Word for word, repeat the data; no picture should appear in the result.

BEGIN

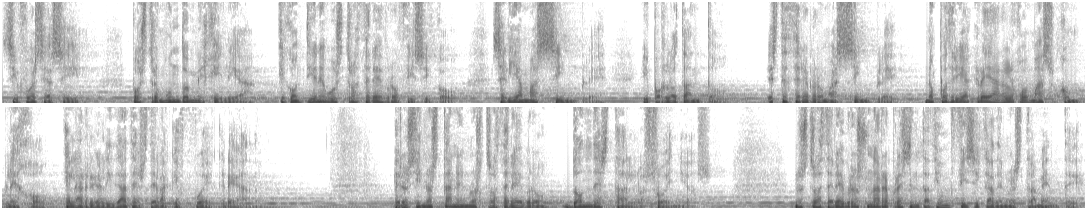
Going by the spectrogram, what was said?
Si fuese así, vuestro mundo en vigilia, que contiene vuestro cerebro físico, sería más simple y por lo tanto, este cerebro más simple no podría crear algo más complejo que la realidad desde la que fue creado. Pero si no están en nuestro cerebro, ¿dónde están los sueños? Nuestro cerebro es una representación física de nuestra mente,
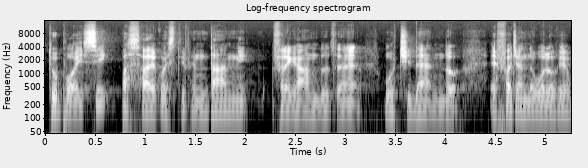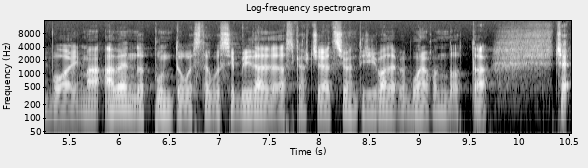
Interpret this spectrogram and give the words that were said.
tu puoi sì passare questi 20 anni fregandotene, uccidendo e facendo quello che vuoi, ma avendo appunto questa possibilità della scarcerazione anticipata per buona condotta, cioè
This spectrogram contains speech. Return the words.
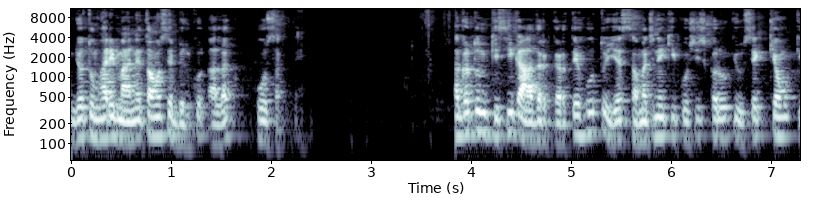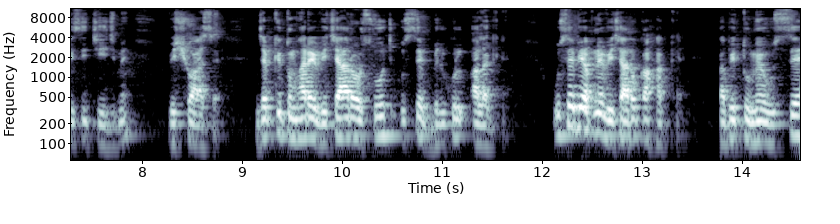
जो तुम्हारी मान्यताओं से बिल्कुल अलग हो सकते हैं। अगर तुम किसी का आदर करते हो तो यह समझने की कोशिश करो कि उसे क्यों किसी चीज़ में विश्वास है, जबकि तुम्हारे विचार और सोच उससे बिल्कुल अलग है। उसे भी अपने विचारों का हक है। अभी तुम्हें उससे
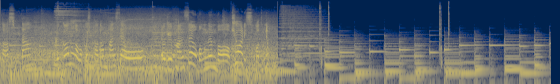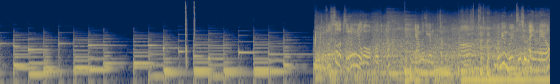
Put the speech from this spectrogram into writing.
반새우 나왔습니다. 우리 건우가 먹고 싶어하던 반새우. 여기 반새우 먹는 법 QR 있었거든요. 소스가 두 종류가 왔거든요. 야무지게 먹자. 아, 여기 물티슈가 있네요.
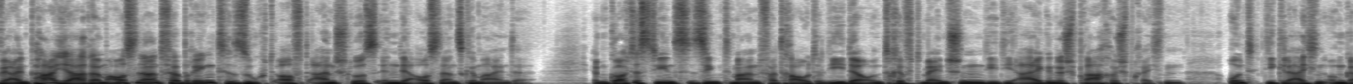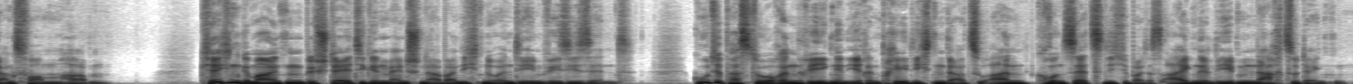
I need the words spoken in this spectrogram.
Wer ein paar Jahre im Ausland verbringt, sucht oft Anschluss in der Auslandsgemeinde. Im Gottesdienst singt man vertraute Lieder und trifft Menschen, die die eigene Sprache sprechen und die gleichen Umgangsformen haben. Kirchengemeinden bestätigen Menschen aber nicht nur in dem, wie sie sind. Gute Pastoren regen in ihren Predigten dazu an, grundsätzlich über das eigene Leben nachzudenken.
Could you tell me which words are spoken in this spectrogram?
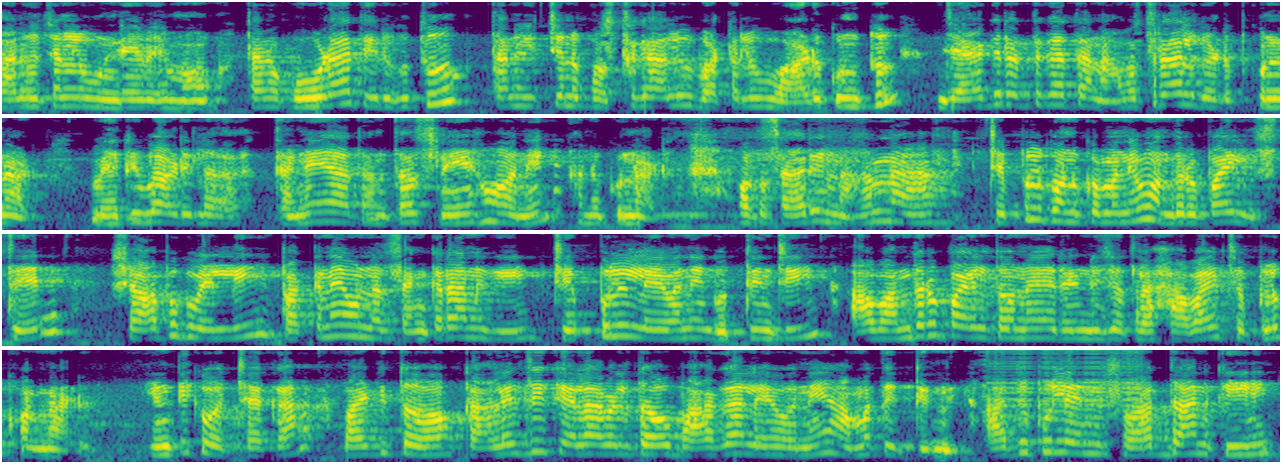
ఆలోచనలు ఉండేవేమో. తను కూడా తిరుగుతూ తను ఇచ్చిన పుస్తకాలు బట్టలు వాడుకుంటూ జాగ్రత్తగా తన అవసరాలు గడుపుకున్నాడు. వెర్రివాడిలా తనే అదంతా స్నేహం అని అనుకున్నాడు. ఒకసారి నాన్న చెప్పులు కొనుక్కోమని వంద రూపాయలు ఇస్తే షాపుకు వెళ్ళి పక్కనే ఉన్న శంకరానికి చెప్పులు లేవని గుర్తించి ఆ వంద రూపాయలతోనే రెండు జతల హవాయి చెప్పులు కొన్నాడు. ఇంటికి వచ్చాక వాటితో కాలేజీకి ఎలా వెళ్తావు? బాగా లేవని అమ్మ తిట్టింది. అదుపు లేని స్వార్థానికి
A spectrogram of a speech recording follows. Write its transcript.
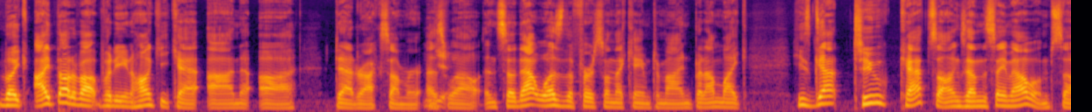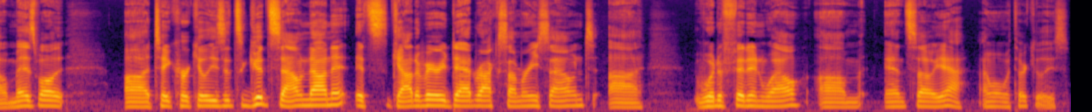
like i thought about putting honky cat on uh Dad Rock Summer as Yeah. well. And so that was the first one that came to mind. But I'm like, he's got two cat songs on the same album, so may as well uh, take Hercules. It's a good sound on it. It's got a very Dad Rock Summery sound. Uh, would have fit in well. Um, and so yeah, I went with Hercules.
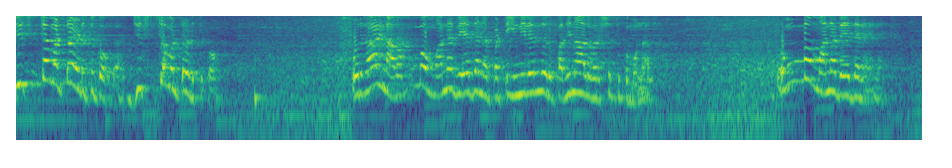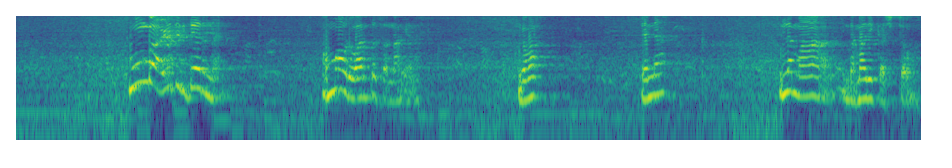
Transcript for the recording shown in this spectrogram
ஜிஸ்ட மட்டும் எடுத்துக்கோங்க. ஜிஸ்ட மட்டும் எடுத்துக்கோங்க. ஒரு நாள் நான் ரொம்ப மனவேதனைப்பட்டு இன்னிலிருந்து ஒரு பதினாலு வருஷத்துக்கு முன்னால் ரொம்ப மனவேதனை எனக்கு. ரொம்ப அழுதுகிட்டே இருந்தேன். அம்மா ஒரு வார்த்தை சொன்னாங்க எனக்கு. வா. என்ன? இல்லம்மா இந்த மாதிரி கஷ்டம்.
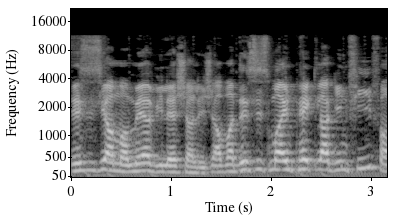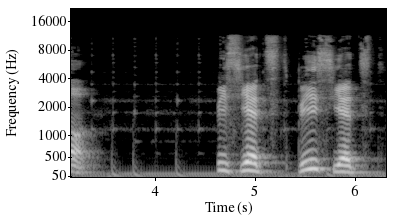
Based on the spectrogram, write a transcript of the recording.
Das ist ja mal mehr wie lächerlich. Aber das ist mein Packlack in FIFA. Bis jetzt. Bis jetzt.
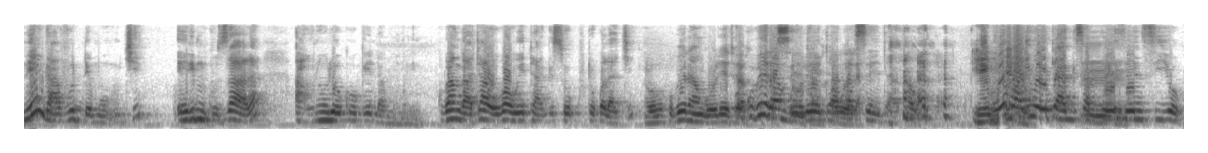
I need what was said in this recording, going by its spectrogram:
naye ng'avudde mu ki eri mu kuzaala awo n'olyoka ogenda ku mulimu. Kubanga ate awo oba weetagisa okutokola ki? Okubeera ng'oleeta akawera. akasente akawera Eh, naye wali weetagisa purezensi yo.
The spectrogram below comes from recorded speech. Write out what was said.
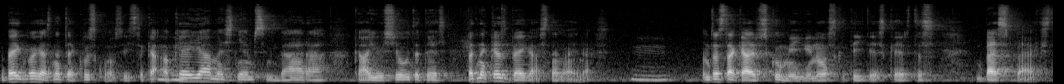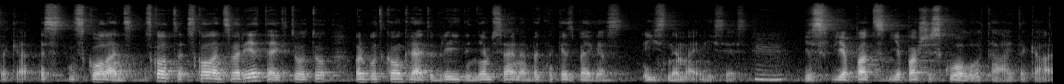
beig, beigās netiek uzklausīts. Tā kā, mm -hmm. ok, jā, mēs ņemsim vērā, kā jūs jūtaties, bet nekas beigās nemainās. Mm -hmm. Un tas tā kā ir skumīgi noskatīties, ka ir tas bezspēks. Es, skolēns, skolēns, skolēns var ieteikt to, to varbūt konkrētu brīdi ņems vērā, bet nekas beigās īsti nemainīsies. Mm. Ja, ja, pats, ja paši skolotāji kā,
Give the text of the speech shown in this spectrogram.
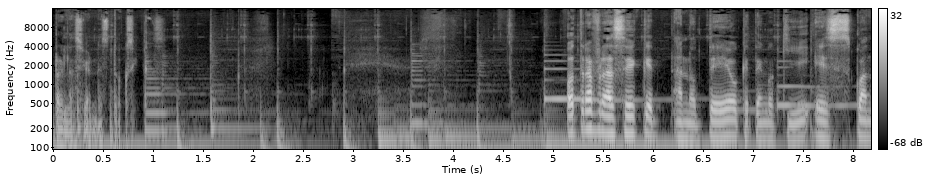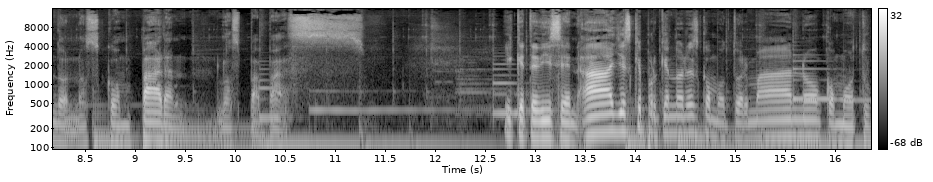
Relaciones tóxicas. Otra frase que anoté o que tengo aquí es cuando nos comparan los papás. Y que te dicen, ay, es que ¿por qué no eres como tu hermano, como tu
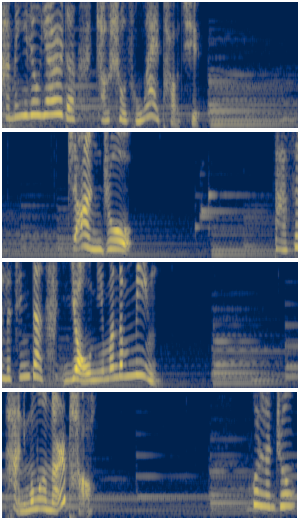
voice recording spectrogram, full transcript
卡门一溜烟儿的朝树丛外跑去。站住！打碎了金蛋，要你们的命！看你们往哪儿跑！混乱中，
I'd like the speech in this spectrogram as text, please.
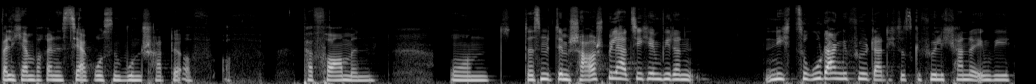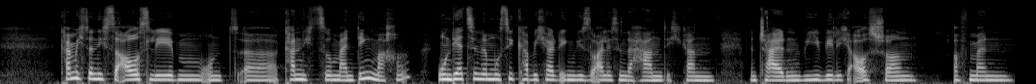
weil ich einfach einen sehr großen Wunsch hatte auf, auf Performen. Und das mit dem Schauspiel hat sich irgendwie dann nicht so gut angefühlt. Da hatte ich das Gefühl, ich kann da irgendwie, kann mich da nicht so ausleben und äh, kann nicht so mein Ding machen. Und jetzt in der Musik habe ich halt irgendwie so alles in der Hand. Ich kann entscheiden, wie will ich ausschauen auf meinen,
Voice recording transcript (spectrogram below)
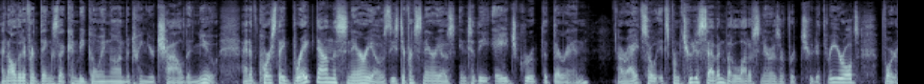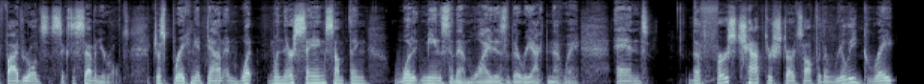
and all the different things that can be going on between your child and you. And of course they break down the scenarios these different scenarios into the age group that they're in all right? So it's from 2 to 7 but a lot of scenarios are for 2 to 3 year olds 4 to 5 year olds 6 to 7 year olds just breaking it down and what when they're saying something what it means to them why it is that they're reacting that way. And the first chapter starts off with a really great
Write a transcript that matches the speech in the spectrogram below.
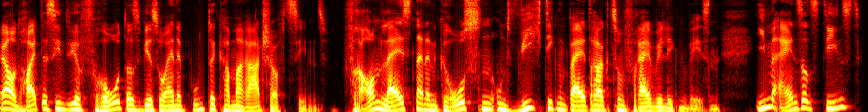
Ja, und heute sind wir froh, dass wir so eine bunte Kameradschaft sind. Frauen leisten einen großen und wichtigen Beitrag zum Freiwilligenwesen. Im Einsatzdienst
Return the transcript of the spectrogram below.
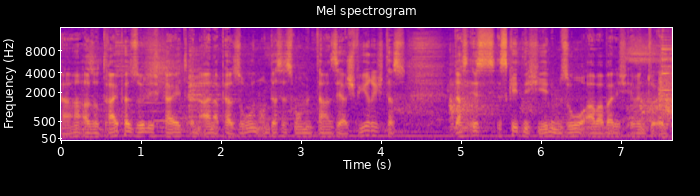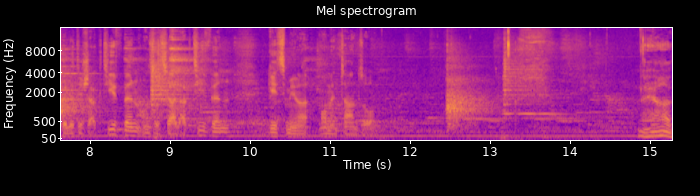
Ja, also drei Persönlichkeiten in einer Person und das ist momentan sehr schwierig. Das, das ist, es geht nicht jedem so, aber weil ich eventuell politisch aktiv bin und sozial aktiv bin, geht es mir momentan so. Naja,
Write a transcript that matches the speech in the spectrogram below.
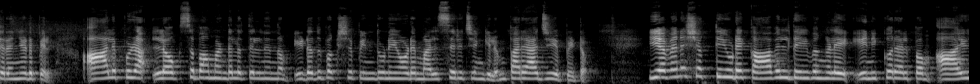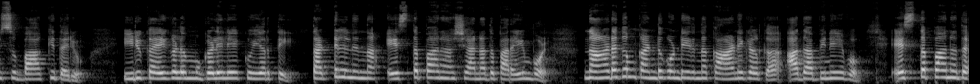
തിരഞ്ഞെടുപ്പിൽ ആലപ്പുഴ ലോക്സഭാ മണ്ഡലത്തിൽ നിന്നും ഇടതുപക്ഷ പിന്തുണയോടെ മത്സരിച്ചെങ്കിലും പരാജയപ്പെട്ടു. യവനശക്തിയുടെ കാവൽ ദൈവങ്ങളെ എനിക്കൊരൽപ്പം ആയുസ് ബാക്കി തരൂ. ഇരു കൈകളും മുകളിലേക്കുയർത്തി തട്ടിൽ നിന്ന് എസ്തപ്പാനാശാൻ അത് പറയുമ്പോൾ നാടകം കണ്ടുകൊണ്ടിരുന്ന കാണികൾക്ക് അത് അഭിനയവും എസ്തപ്പാൻ അത്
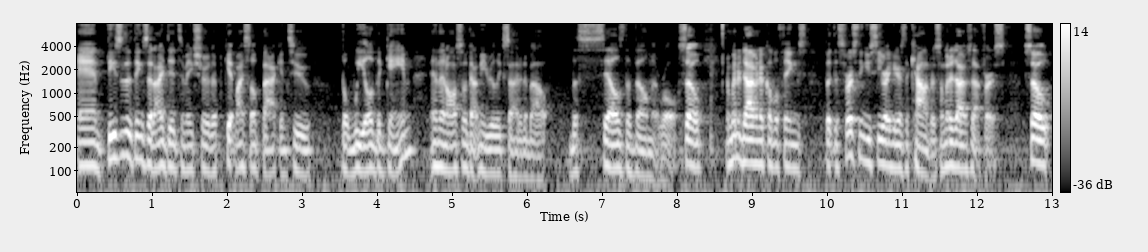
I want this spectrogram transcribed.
And these are the things that I did to make sure to get myself back into the wheel of the game, and then also got me really excited about the sales development role. So I'm going to dive into a couple things, but this first thing you see right here is the calendar. So I'm going to dive into that first. So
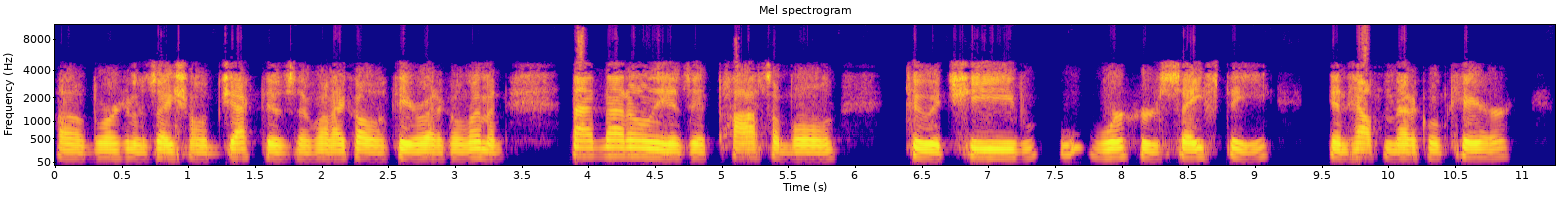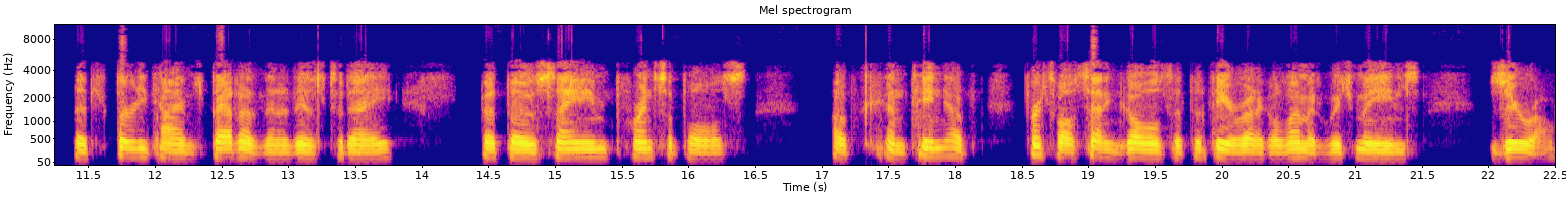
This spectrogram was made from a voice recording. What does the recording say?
of organizational objectives of what I call a theoretical limit. Not, not only is it possible to achieve worker safety in health and medical care that's 30 times better than it is today, but those same principles of continue, of, first of all, setting goals at the theoretical limit, which means zero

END

--- WRITTEN ANSWER ---
Going by the spectrogram, what was said?
Si fuese así, vuestro mundo en vigilia, que contiene vuestro cerebro físico, sería más simple y por lo tanto, este cerebro más simple no podría crear algo más complejo que la realidad desde la que fue creado. Pero si no están en nuestro cerebro, ¿dónde están los sueños? Nuestro cerebro es una representación física de nuestra mente,
Interpret this spectrogram and give the words that were said.
tu puoi sì passare questi 20 anni fregandotene, uccidendo e facendo quello che vuoi, ma avendo appunto questa possibilità della scarcerazione anticipata per buona condotta, cioè
This spectrogram contains speech. Return the words.
जो तुम्हारी मान्यताओं से बिल्कुल अलग हो सकते हैं। अगर तुम किसी का आदर करते हो तो यह समझने की कोशिश करो कि उसे क्यों किसी चीज़ में विश्वास है, जबकि तुम्हारे विचार और सोच उससे बिल्कुल अलग है। उसे भी अपने विचारों का हक है। अभी तुम्हें उससे
Put the speech from this spectrogram into writing.
반새우 나왔습니다. 우리 건우가 먹고 싶어하던 반새우. 여기 반새우 먹는 법 QR 있었거든요. 소스가 두 종류가 왔거든요. 야무지게 먹자. 아, 여기 물티슈가 있네요.
I need the words spoken in this spectrogram.
Wer ein paar Jahre im Ausland verbringt, sucht oft Anschluss in der Auslandsgemeinde. Im Gottesdienst singt man vertraute Lieder und trifft Menschen, die die eigene Sprache sprechen und die gleichen Umgangsformen haben. Kirchengemeinden bestätigen Menschen aber nicht nur in dem, wie sie sind. Gute Pastoren regen in ihren Predigten dazu an, grundsätzlich über das eigene Leben nachzudenken.
Could you tell me which words are spoken in this spectrogram?
ఆలోచనలు ఉండేవేమో. తను కూడా తిరుగుతూ తను ఇచ్చిన పుస్తకాలు బట్టలు వాడుకుంటూ జాగ్రత్తగా తన అవసరాలు గడుపుకున్నాడు. వెర్రివాడిలా తనే అదంతా స్నేహం అని అనుకున్నాడు. ఒకసారి నాన్న చెప్పులు కొనుక్కోమని వంద రూపాయలు ఇస్తే షాపుకు వెళ్ళి పక్కనే ఉన్న శంకరానికి చెప్పులు లేవని గుర్తించి ఆ వంద రూపాయలతోనే రెండు జతల హవాయి చెప్పులు కొన్నాడు. ఇంటికి వచ్చాక వాటితో కాలేజీకి ఎలా వెళ్తావు? బాగా లేవని అమ్మ తిట్టింది. అదుపు లేని స్వార్థానికి
A spectrogram of a speech recording follows. Write its transcript.
like i thought about putting honky cat on uh Dad Rock Summer as Yeah. well. And so that was the first one that came to mind. But I'm like, he's got two cat songs on the same album, so may as well uh, take Hercules. It's a good sound on it. It's got a very Dad Rock Summery sound. Uh, would have fit in well. Um, and so yeah, I went with Hercules.
Transcript for the recording shown in this spectrogram
ஜிஸ்ட மட்டும் எடுத்துக்கோங்க. ஜிஸ்ட மட்டும் எடுத்துக்கோங்க. ஒரு நாள் நான் ரொம்ப மனவேதனைப்பட்டு இன்னிலிருந்து ஒரு பதினாலு வருஷத்துக்கு முன்னால் ரொம்ப மனவேதனை எனக்கு. ரொம்ப அழுதுகிட்டே இருந்தேன். அம்மா ஒரு வார்த்தை சொன்னாங்க எனக்கு. வா. என்ன? இல்லம்மா இந்த மாதிரி கஷ்டம்.
Based on the spectrogram, write a transcript of the recording.
Das ist ja mal mehr wie lächerlich. Aber das ist mein Packlack in FIFA. Bis jetzt. Bis jetzt.
I need what was said in this recording, going by its spectrogram:
naye ng'avudde mu ki eri mu kuzaala awo n'olyoka ogenda ku mulimu. Kubanga ate awo oba weetagisa okutokola ki? Okubeera ng'oleeta akawera. akasente akawera Eh, naye wali weetagisa purezensi yo.
The spectrogram below comes from recorded speech. Write out what was said.
beig, beigās netiek uzklausīts. Tā kā, mm -hmm. ok, jā, mēs ņemsim vērā, kā jūs jūtaties, bet nekas beigās nemainās. Mm -hmm. Un tas tā kā ir skumīgi noskatīties, ka ir tas bezspēks. Es, skolēns, skolēns, skolēns var ieteikt to, to varbūt konkrētu brīdi ņems vērā, bet nekas beigās īsti nemainīsies. Mm. Ja, ja, pats, ja paši skolotāji kā,
Give the text of the speech shown in this spectrogram.
Relaciones tóxicas. Otra frase que anoté o que tengo aquí es cuando nos comparan los papás. Y que te dicen, ay, es que ¿por qué no eres como tu hermano, como tu
voice recording spectrogram, full transcript
卡门一溜烟儿的朝树丛外跑去。站住！打碎了金蛋，要你们的命！看你们往哪儿跑！混乱中，
I'd like the speech in this spectrogram as text, please.
weil ich einfach einen sehr großen Wunsch hatte auf, auf Performen. Und das mit dem Schauspiel hat sich irgendwie dann nicht so gut angefühlt. Da hatte ich das Gefühl, ich kann da irgendwie, kann mich da nicht so ausleben und äh, kann nicht so mein Ding machen. Und jetzt in der Musik habe ich halt irgendwie so alles in der Hand. Ich kann entscheiden, wie will ich ausschauen auf meinen,
Voice recording transcript (spectrogram below)
and all the different things that can be going on between your child and you. And of course they break down the scenarios these different scenarios into the age group that they're in all right? So it's from 2 to 7 but a lot of scenarios are for 2 to 3 year olds 4 to 5 year olds 6 to 7 year olds just breaking it down and what when they're saying something what it means to them why it is that they're reacting that way. And the first chapter starts off with a really great
Write a transcript that matches the speech in the spectrogram below.
Ja, und heute sind wir froh, dass wir so eine bunte Kameradschaft sind. Frauen leisten einen großen und wichtigen Beitrag zum Freiwilligenwesen. Im Einsatzdienst
Return the transcript of the spectrogram below.
Ja, also drei Persönlichkeiten in einer Person und das ist momentan sehr schwierig. Das, das ist, es geht nicht jedem so, aber weil ich eventuell politisch aktiv bin und sozial aktiv bin, geht es mir momentan so. Naja,
Write a transcript that matches the speech in the spectrogram below.
തിരഞ്ഞെടുപ്പിൽ ആലപ്പുഴ ലോക്സഭാ മണ്ഡലത്തിൽ നിന്നും ഇടതുപക്ഷ പിന്തുണയോടെ മത്സരിച്ചെങ്കിലും പരാജയപ്പെട്ടു. യവനശക്തിയുടെ കാവൽ ദൈവങ്ങളെ എനിക്കൊരൽപ്പം ആയുസ് ബാക്കി തരൂ. ഇരു കൈകളും മുകളിലേക്കുയർത്തി തട്ടിൽ നിന്ന് എസ്തപ്പാനാശാൻ അത് പറയുമ്പോൾ നാടകം കണ്ടുകൊണ്ടിരുന്ന കാണികൾക്ക് അത് അഭിനയവും എസ്തപ്പാൻ അത്
I want this spectrogram transcribed.
And these are the things that I did to make sure to get myself back into the wheel of the game, and then also got me really excited about the sales development role. So I'm going to dive into a couple things, but this first thing you see right here is the calendar. So I'm going to dive into that first. So
This spectrogram was made from a voice recording. What does the recording say?
of organizational objectives of what I call a theoretical limit. Not, not only is it possible to achieve worker safety in health and medical care that's 30 times better than it is today, but those same principles of continue, of, first of all, setting goals at the theoretical limit, which means zero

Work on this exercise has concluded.